A floating raft of pumice up to five metres thick, that covered 400 square kilometres of ocean. Giant hunks of pumice the size of SUVs, strewn across kilometres of seafloor. A thick layer of sticky ash. Fourteen lava flows.
These are some of the clues that are helping geologists solve the mystery of the largest deep ocean volcanic eruption ever recorded.
And no one noticed a thing - until a few days later, when an airline passenger, looking out the window as she flew over the Pacific Ocean, 800 kilometres north of Auckland, spotted an enormous floating raft of pumice. She took a photo and sent it to a geologist, setting in motion an international effort to solve the mystery.
Our Changing World reported on the pumice raft later in 2012, and in October that year the NIWA research vessel Tangaroa scanned the Havre volcano with an echo-sounder and produced a map. This map was quite different to how the seamount had looked when it was discovered in 2002, and confirmed other evidence suggesting that Havre was indeed the volcano that had erupted.
In 2015, an international expedition headed to Havre, to create a more detailed map of the volcano, take photos and collect rock samples. The team included Professor James White, from the University of Otago.
The tricky thing about submarine volcanic eruptions is that the evidence is hidden beneath hundreds of metres of seawater, making it extremely difficult to study - which is where remote operated underwater robots come into play.
The remote-operated vehicle (ROV) Jason was connected to the research ship with a fibre-optic cable so the operators could see what the ROV was looking at as they drove it around; it took photos as well as collected samples.
The automated underwater vehicle (AUV) Sentry was pre-programmed to follow a set route as it took photos and measured water chemistry.
By the end of the expedition, the team had created a much more detailed digital map of the volcano, which revealed numerous lava flows, a widespread ash layer and millions of enormous pumice blocks, up to nine metres across, scattered over the sea floor. A number of large pieces of pumice were collected.
“This is the best we’ve had”
PhD student Arran Murch says the Havre eruption has provided geologists with a rare golden opportunity.
“In terms of submarine eruptions, this is the best we’ve had.”
Arran has been working on a Marsden-funded project called ‘Digging into the biggest explosive submarine eruption ever "seen" to understand seafloor volcanism.’
As part of that project, he took some of the Havre pumice, ground it up, melted it to a thick, sticky lava-like consistency - and then added water and gas to see what kind of ash was produced in the resulting explosion.

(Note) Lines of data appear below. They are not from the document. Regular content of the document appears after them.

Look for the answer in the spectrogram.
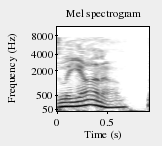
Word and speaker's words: Liana: His sister is Liana, not pronounced the American way, but not spelled, rather, the American way, but pronounced the American way.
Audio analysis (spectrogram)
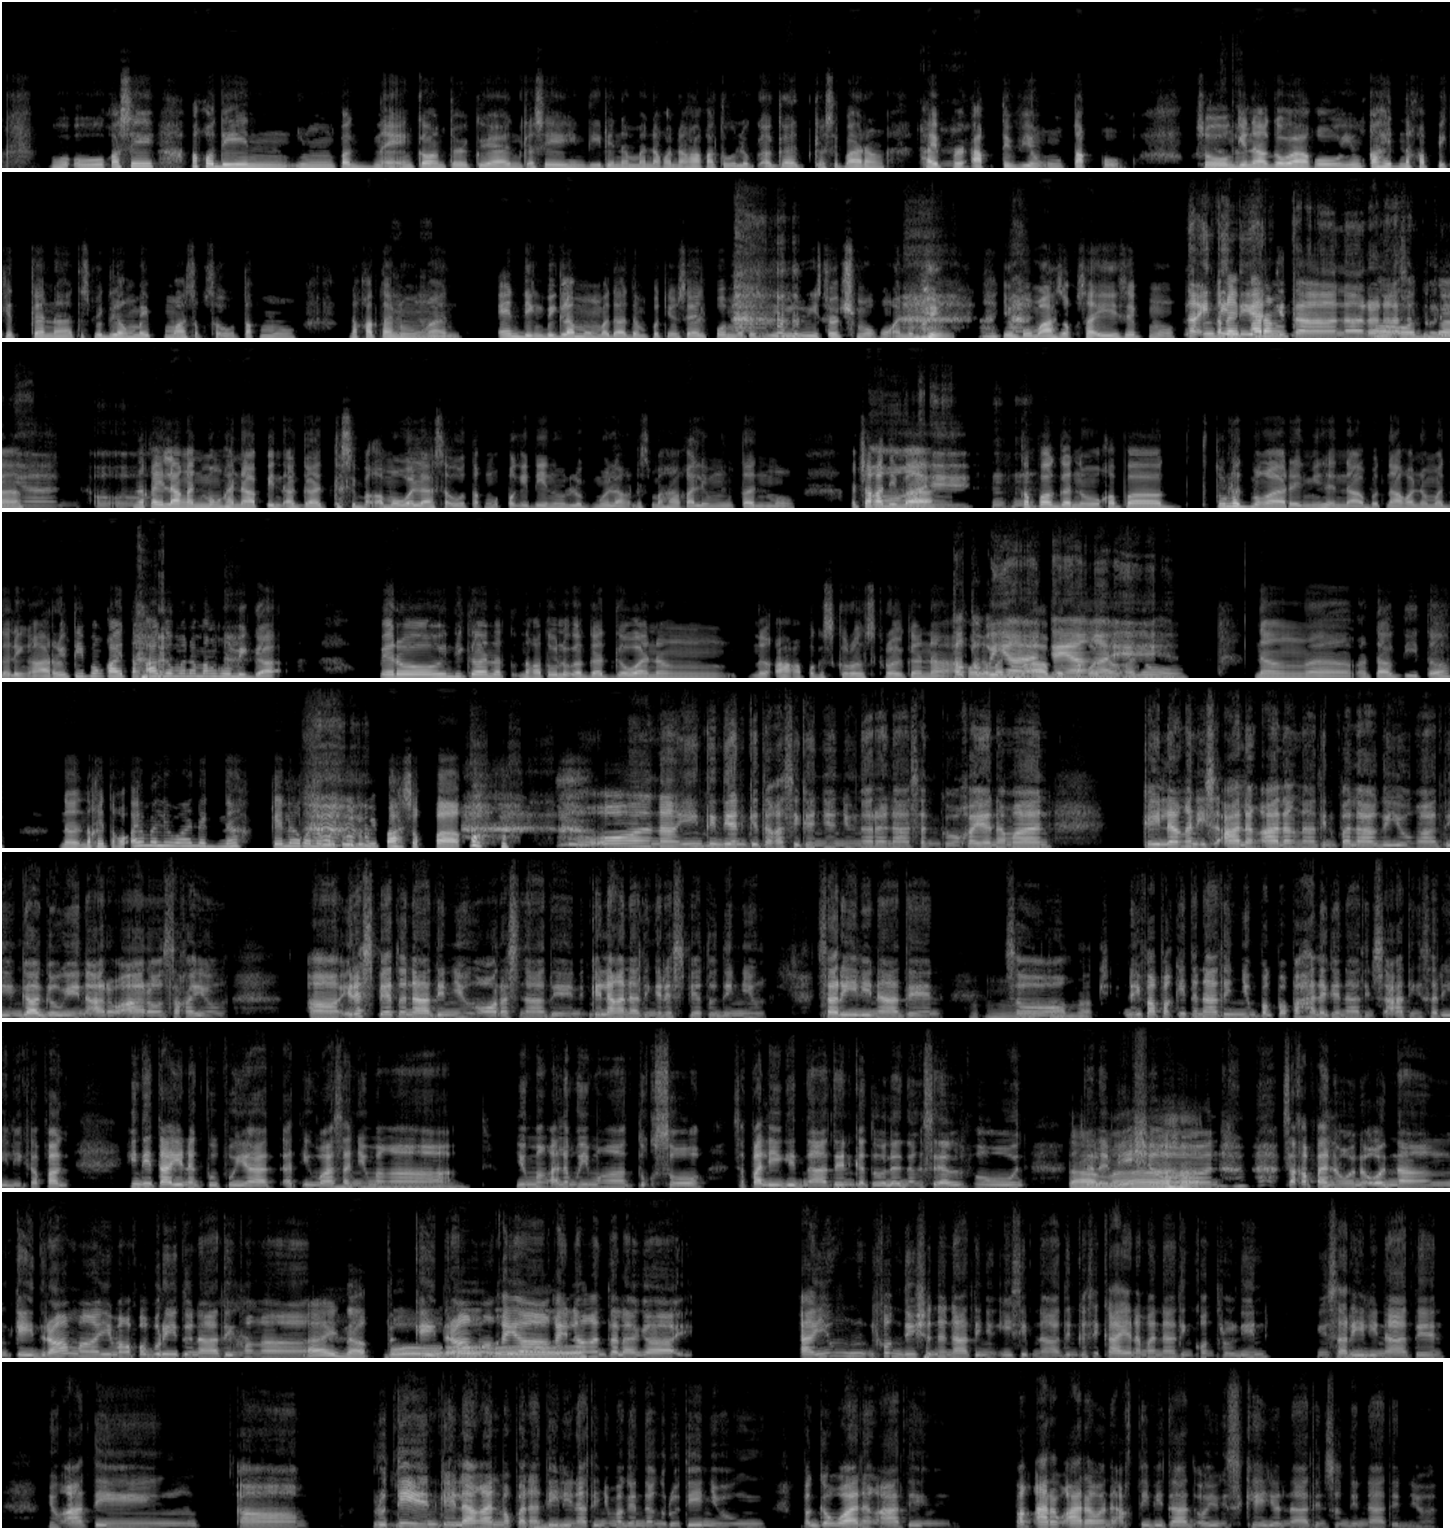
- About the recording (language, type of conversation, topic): Filipino, unstructured, Paano mo ipaliliwanag ang kahalagahan ng pagtulog sa ating kalusugan?
- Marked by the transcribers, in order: in English: "hyperactive"; chuckle; laughing while speaking: "ba yung"; chuckle; chuckle; chuckle; chuckle; tapping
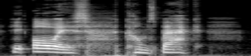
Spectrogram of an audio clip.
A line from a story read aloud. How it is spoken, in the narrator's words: panted Snape, grinding his teeth together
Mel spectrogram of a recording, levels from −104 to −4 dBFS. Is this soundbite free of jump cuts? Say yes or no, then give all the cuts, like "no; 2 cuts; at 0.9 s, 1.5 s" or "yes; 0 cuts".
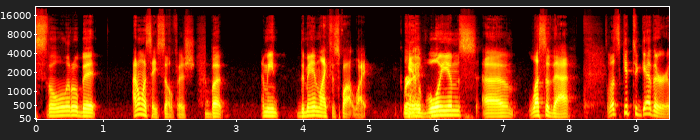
no; 2 cuts; at 2.5 s, 8.5 s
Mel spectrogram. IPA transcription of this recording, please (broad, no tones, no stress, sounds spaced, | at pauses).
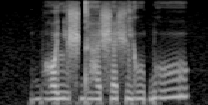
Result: bʱ ɔ lʲ e ʃ dʱ a ʃ a ʃ j u ɓ uː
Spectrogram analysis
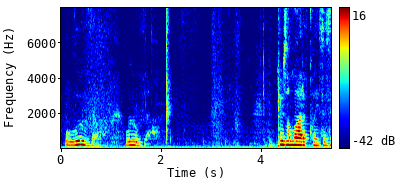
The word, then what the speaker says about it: Louisville: the Kentucky Derby that's right but it is pronounced Louisville so you can probably get away with saying Louisville but it's pronounced Louisville it's here in Kentucky can you see the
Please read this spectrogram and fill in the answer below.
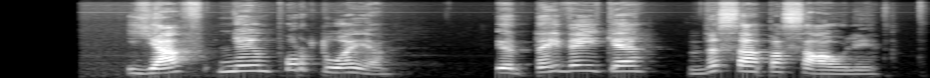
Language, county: Lithuanian, Vilnius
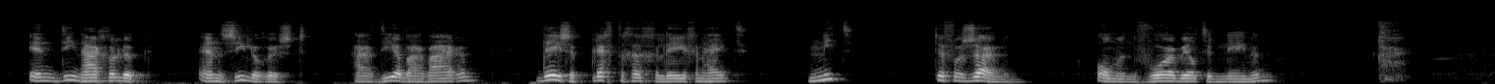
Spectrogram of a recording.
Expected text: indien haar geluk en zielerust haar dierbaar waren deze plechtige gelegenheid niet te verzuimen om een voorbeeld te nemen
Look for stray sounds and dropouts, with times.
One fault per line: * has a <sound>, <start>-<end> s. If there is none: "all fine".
* has a sneeze, 13.7-14.1 s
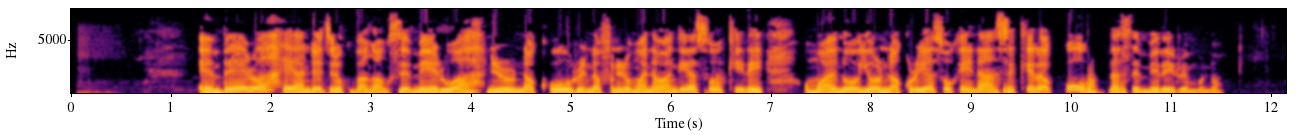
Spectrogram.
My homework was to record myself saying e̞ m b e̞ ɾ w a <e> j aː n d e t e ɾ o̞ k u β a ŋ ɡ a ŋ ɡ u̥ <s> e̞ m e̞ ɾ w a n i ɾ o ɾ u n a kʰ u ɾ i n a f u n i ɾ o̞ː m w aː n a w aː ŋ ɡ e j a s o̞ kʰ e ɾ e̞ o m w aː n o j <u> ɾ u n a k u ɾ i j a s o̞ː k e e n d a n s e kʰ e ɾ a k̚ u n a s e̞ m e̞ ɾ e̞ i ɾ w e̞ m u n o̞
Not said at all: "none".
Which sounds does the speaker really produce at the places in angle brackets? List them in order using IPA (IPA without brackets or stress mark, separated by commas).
e, s, o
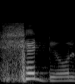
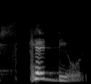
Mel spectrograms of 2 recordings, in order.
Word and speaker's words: schedule: Not schedule but schedule. S K E D U L E that is the way it is pronounced. So schedule is now pronounced schedule in matching with school scholar or scheme.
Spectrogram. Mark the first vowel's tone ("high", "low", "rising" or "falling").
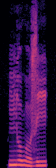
high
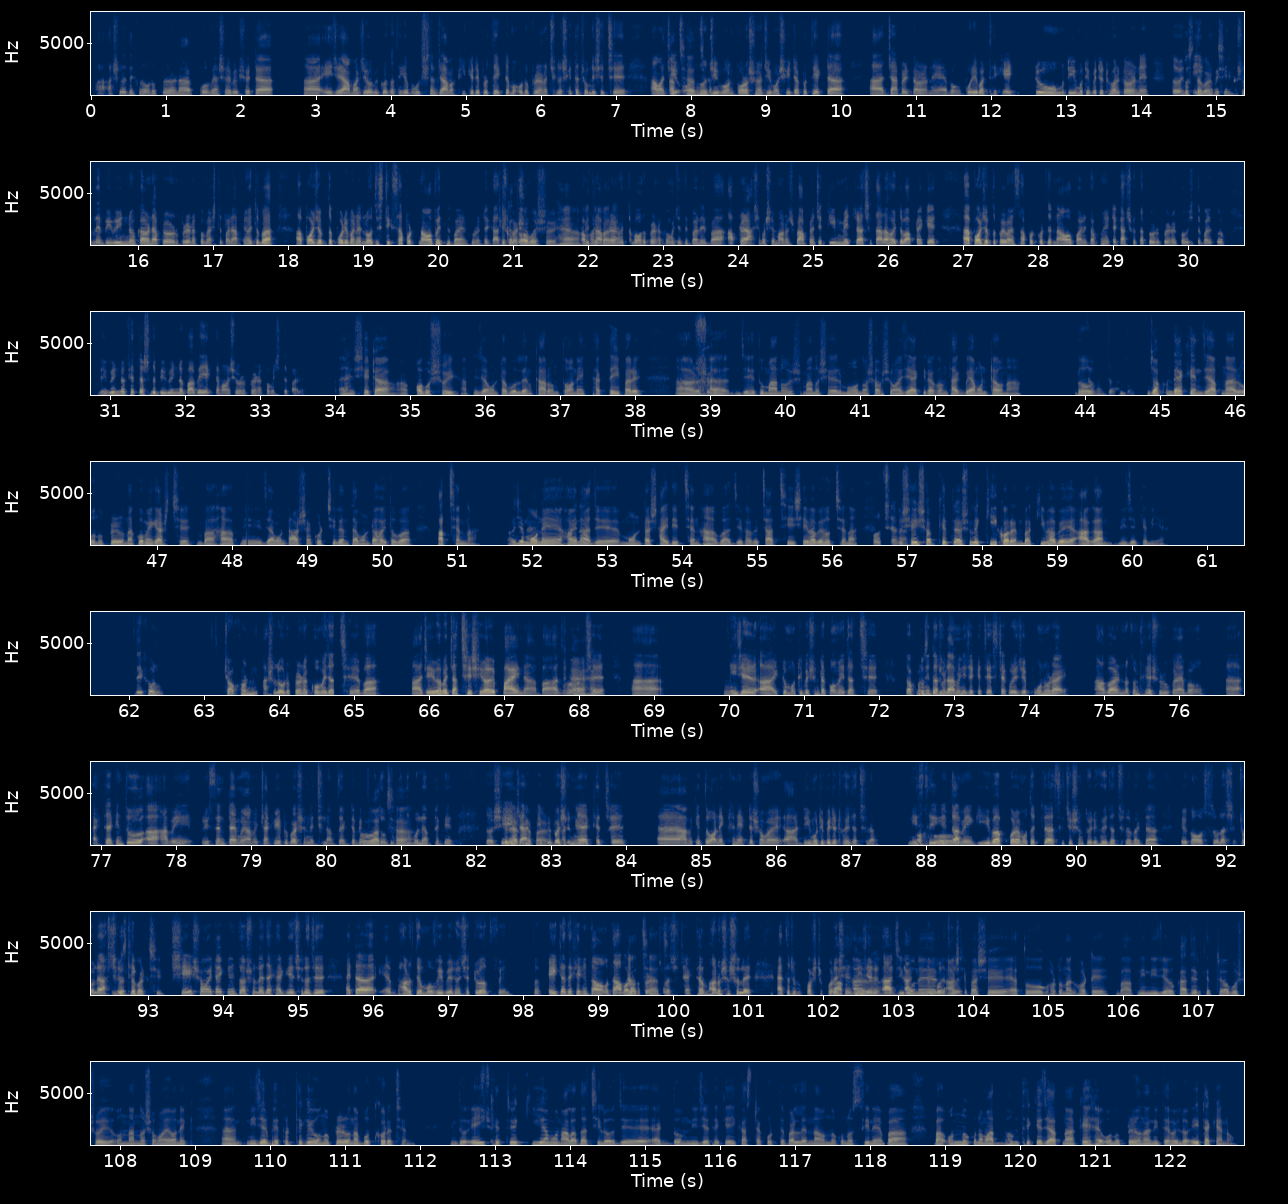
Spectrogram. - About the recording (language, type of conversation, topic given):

Arran says he could then “compare the laboratory-produced ash with the natural ash, to see if we can isolate the processes that are generating the ash.”
One of the results of this ash work, says James, was to show that a lot of the ash was formed from extremely small particles. “When collecting it [from the sea floor], this stuff would leave scrapes behind, like you’re dragging your fingers through modelling clay.”
Arran adds that another unusual discovery was hair-like particles. And even though the lava had been very viscous and sticky, other ash particles had a raindrop-like shape that suggested they had been formed from a fluid material that behaved more like water. “It’s obviously been erupted out at quite high velocities.”
Did it explode or did it flow?
There are two main styles of volcanic eruption – explosive and effusive. Explosive is self-explanatory, while effusive means that lava flows steadily out of the vent. The international team of geologists studying the Havre eruption are trying to determine which style of eruption it was, and at the moment they have two contradictory sets of evidence.
While the ash supports the idea of an explosive eruption, the pumice and lava suggests a more effusive eruption.
The role of water in volcanic eruptions
The team is also investigating the role of water in the eruption. James says he is interested in submarine volcanoes because most of the earth’s surface is covered in ocean – and it has been that way for much of earth’s history. Eighty percent of the world’s volcanoes are found in the ocean.
That matters, he says, because “we know that a volcano erupting underwater faces a very different environment from those erupting on land.”
The sheer mass of water sitting above submarine volcanoes, for example, exerts an enormous pressure that volcanoes on land don’t have to deal with. The assumption had always been that this would make a deep underwater eruption quite passive, with lava flows rather than explosions.
James says that knowing how water interacts with an eruption is also important, for understanding how groundwater might interact with a terrestrial volcano.
“Sometimes it just hisses and makes a bit of steam,” he says. “And sometimes it blows up.”
He says that understanding how volcanic eruptions interact with water is especially important in places like Auckland, where a future eruption might interact with ground water or occur in shallow sea.
James adds that the knowledge gained from studying a recent eruption, like Havre, will help geologists study volcanic cold cases, and recreate what might have happened during ancient eruptions.
More Kermadec tales
World-first probe into Brother’s volcano, an active submarine volcano.
Ring of Fire expedition to Kermadec volcanoes in 20015.
Life in the deep ocean of the Kermadec Trench.
The Kermadec volcanic arc.